What you need to know
- Children with autism may have medical conditions that are part of an underlying syndrome or that exist in combination with autism. It is important to treat underlying medical conditions, while considering the unique needs of a child who has autism.
- For example, if the child has seizures, they may require medication and an emergency plan for seizures. Or, they may need to know “the plan” in advance of blood work or a visit to the school nurse. It is important to work closely with families and doctors to learn about the child’s individualized medical needs.
- School age children with ASD may have multiple doctor and specialist visits to monitor medical conditions.
- Medications - There are no medications that can cure ASD or treat the core symptoms. However, there are medications that can help some people with ASD function better.
- Children with autism may have high energy levels, inability to focus, depression, or seizures. For those children, medication might be considered or be part of an existing plan.

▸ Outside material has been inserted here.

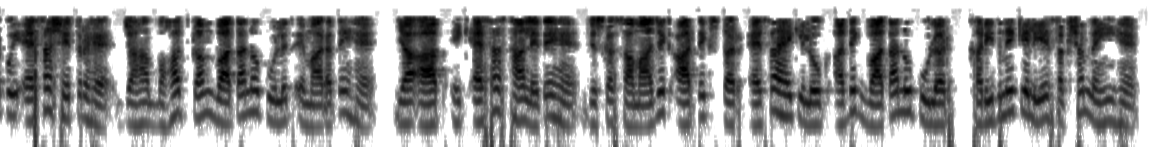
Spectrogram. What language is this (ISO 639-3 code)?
hin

- Some dietary treatments have been developed by reliable therapists. Many of these treatments do not have the scientific support needed for widespread recommendation. An unproven treatment might help one child, but may not help another.

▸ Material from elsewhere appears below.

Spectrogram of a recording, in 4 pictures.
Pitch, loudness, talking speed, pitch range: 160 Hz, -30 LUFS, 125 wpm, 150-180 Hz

- Many biomedical interventions call for changes in diet. Such changes include removing certain types of foods from a child’s diet and using vitamin or mineral supplements. Dietary treatments are based on the idea that food allergies or lack of vitamins and minerals cause symptoms of ASD. Some parents feel that dietary changes make a difference in how their child acts or feels.
- If a parent is thinking about changing a child’s diet, they should talk to the child’s doctor first. Parents can also talk with a nutritionist to be sure the child is getting important vitamins and minerals.
What you can do
- Be supportive of the parent’s wishes as far as dietary adjustments and their effect on their child’s behavior or condition.
- Consult a dietician on texture of foods and their effect on the child’s dietary intake if there are issues related to diet and texture of foods. An occupational therapist or speech therapist may be helpful with sensory issues related to food.
- Be aware if the child has seizures and if a seizure protocol is in place. Make sure the seizures are considered before field trips and during physical activity.
- A yearly check-up and studies as needed should occur in the child’s Medical Home.
- Be aware of any changes in behavior or mood that seem out of line with the situation and notify the parents.
- It is important to be aware of any academic changes. Contact parents when any differences are noticed.